According to the US Department of Labor, the number of unemployed workers asking for first-time benefits rose to 353,000 for the week ending January 3, up from a revised 339,000 the previous week (See Jobless Claims Plummet to Early 2001 Levels ).
The widely watched four-week moving average, a better gauge of labor market trends because it irons out short-term fluctuations, dropped 5,500 to 350,250, the lowest since February 2001. Even the number of unemployed people forced to cling to the jobless rolls was down by 12,000 to 3.27 million for the week ended December 27.
Labor analysts are also eagerly awaiting Friday’s release of the December employment report, which is expected to show a hefty rise in payroll jobs last month. Analysts in a Reuters survey estimated that the economy generated 130,000 new jobs in December, picking up steam from a rise of 57,000 reported the previous month.
Overall claims, which inched lower during the fourth quarter of 2003, could keep a lid on a 5.9% US jobless rate for December.
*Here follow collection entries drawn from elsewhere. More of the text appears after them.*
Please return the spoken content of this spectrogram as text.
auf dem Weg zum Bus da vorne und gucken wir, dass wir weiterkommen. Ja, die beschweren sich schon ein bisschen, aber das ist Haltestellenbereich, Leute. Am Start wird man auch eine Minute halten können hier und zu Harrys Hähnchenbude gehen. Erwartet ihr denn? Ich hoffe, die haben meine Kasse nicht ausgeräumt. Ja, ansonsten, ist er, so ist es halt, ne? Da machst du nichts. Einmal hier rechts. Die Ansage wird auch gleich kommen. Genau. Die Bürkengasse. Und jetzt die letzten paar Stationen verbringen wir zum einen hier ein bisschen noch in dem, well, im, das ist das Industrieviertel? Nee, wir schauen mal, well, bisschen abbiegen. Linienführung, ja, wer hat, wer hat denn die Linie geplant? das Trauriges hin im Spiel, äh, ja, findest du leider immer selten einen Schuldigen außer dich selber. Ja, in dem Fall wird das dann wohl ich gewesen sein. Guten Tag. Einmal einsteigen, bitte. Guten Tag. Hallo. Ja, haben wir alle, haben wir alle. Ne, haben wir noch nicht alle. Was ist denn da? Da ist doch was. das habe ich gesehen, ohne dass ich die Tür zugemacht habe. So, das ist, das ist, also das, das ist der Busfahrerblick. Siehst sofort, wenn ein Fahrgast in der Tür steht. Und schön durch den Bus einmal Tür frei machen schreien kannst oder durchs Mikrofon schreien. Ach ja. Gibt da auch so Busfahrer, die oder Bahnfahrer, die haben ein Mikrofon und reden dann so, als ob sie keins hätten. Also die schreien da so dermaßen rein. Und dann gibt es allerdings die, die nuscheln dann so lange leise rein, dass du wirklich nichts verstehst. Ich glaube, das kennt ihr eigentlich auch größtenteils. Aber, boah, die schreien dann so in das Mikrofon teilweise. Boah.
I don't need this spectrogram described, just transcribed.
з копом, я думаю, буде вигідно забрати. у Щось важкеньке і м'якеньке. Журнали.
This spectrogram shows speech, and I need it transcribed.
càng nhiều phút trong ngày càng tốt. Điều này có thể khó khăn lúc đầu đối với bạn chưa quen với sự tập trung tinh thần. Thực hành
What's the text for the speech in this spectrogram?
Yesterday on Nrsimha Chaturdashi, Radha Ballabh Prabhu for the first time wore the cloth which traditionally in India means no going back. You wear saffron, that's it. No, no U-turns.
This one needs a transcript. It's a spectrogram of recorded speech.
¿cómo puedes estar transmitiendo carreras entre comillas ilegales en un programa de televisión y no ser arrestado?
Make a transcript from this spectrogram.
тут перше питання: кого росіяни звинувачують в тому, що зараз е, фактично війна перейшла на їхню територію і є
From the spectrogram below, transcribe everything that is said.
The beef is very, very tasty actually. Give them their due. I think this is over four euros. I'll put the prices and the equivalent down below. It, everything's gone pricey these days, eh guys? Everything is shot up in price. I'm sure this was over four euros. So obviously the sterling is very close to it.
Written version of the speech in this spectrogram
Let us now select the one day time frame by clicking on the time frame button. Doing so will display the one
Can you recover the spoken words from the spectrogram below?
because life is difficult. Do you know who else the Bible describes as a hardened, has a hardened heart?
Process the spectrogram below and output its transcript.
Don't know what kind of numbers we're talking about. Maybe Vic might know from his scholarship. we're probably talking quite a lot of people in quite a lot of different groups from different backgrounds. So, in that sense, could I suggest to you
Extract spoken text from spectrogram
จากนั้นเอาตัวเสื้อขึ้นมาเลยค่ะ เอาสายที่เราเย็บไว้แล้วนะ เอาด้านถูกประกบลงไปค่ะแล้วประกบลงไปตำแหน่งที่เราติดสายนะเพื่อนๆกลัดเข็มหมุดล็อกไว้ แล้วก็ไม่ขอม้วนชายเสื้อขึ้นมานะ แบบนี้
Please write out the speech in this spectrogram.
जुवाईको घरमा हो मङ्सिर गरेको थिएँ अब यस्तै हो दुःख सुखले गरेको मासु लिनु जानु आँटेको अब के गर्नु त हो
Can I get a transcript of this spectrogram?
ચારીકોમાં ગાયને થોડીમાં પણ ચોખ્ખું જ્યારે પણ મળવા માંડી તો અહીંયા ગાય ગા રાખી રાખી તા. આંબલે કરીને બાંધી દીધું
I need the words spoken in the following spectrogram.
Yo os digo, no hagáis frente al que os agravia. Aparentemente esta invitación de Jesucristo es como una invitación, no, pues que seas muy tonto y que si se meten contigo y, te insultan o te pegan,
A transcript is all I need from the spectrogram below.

The Wall Street economists had forecast claims for the January 3 week to rise to 350,000.